USB 3.2 announced, to support up to 20 Gbps transfer speed
The technical specifications of the new standard are currently being drafted in detail
The USB Promoters Group, a kind of body that oversees the development of USB announced an upgrade to the USB 3.1 standard. Dubbed USB 3.2, the standard will make use of USB Type-C cables and will support multi-lane transfers allowing for theoretical maximum transfer speeds of up to 20 Gbps.
The official press release notes that while the USB standard was initially designed for single-lane serial transfers (hence the name), it has been upgraded to support dual-channel data movement. The USB Type-C upgrade was introduced to that regard and the new standard will work only on Type-C cables since the existing Type-A and Type-B cables are too narrow to accommodate multiple wires.
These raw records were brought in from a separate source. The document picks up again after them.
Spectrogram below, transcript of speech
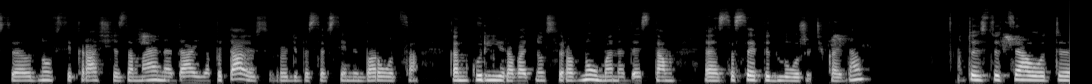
все одно всі краще за мене. Да? Я питаюся, вроді би, со всіми боротися, конкурувати, але все одно у мене десь там е, сосе під ложечкою. Да? Тобто ця от е,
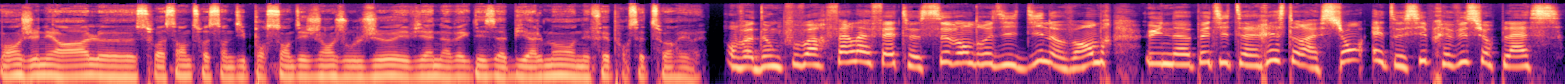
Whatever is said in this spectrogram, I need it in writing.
En général, 60-70% euh, des gens jouent le jeu et viennent avec des habits allemands en effet pour cette soirée. On va donc pouvoir faire la fête ce vendredi 10 novembre. Une petite restauration est aussi prévue sur place.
Up to two lanes can be added in a USB cable, each capable of 5 Gbps or 10 Gbps data transfer speeds. The release notes that data exchange should be possible at an upper limit of 2 GB per sec.
For now, the detailed specification documents of the standard are being drafted and the group is expecting things to be ready for the upcoming USB Developer Days event to be held between Sep 26-27 in Canada. This is also where the USB Implementers Forum plans to showcase, market and train attendees in the nitty-gritties of USB 3.2 following which it can then be added to upcoming devices.
Partners are looking forward to working on USB 3.2. Said Roanne Sones, General Manager of Strategy and Ecosystem for Windows Devices. “With increased performance and seamless compatibility, the new USB 3.2 specification brings even more speed and bandwidth benefits to new USB 3.2 devices, while remaining
compatible with USB 3.0 and earlier devices. We’re excited to work with our partners in the USB 3.0 Promoter Group to help showcase these benefits to users around the world.”
Of course, to achieve that levels of data transfer speeds is going to require ports on both sides to be USB 3.2 along with a Type-C cable, failing which the standard will fall back to lower speeds of the backwards compatible standards. With such transfer speeds, expect SSDs to become increasingly common in use in the near future.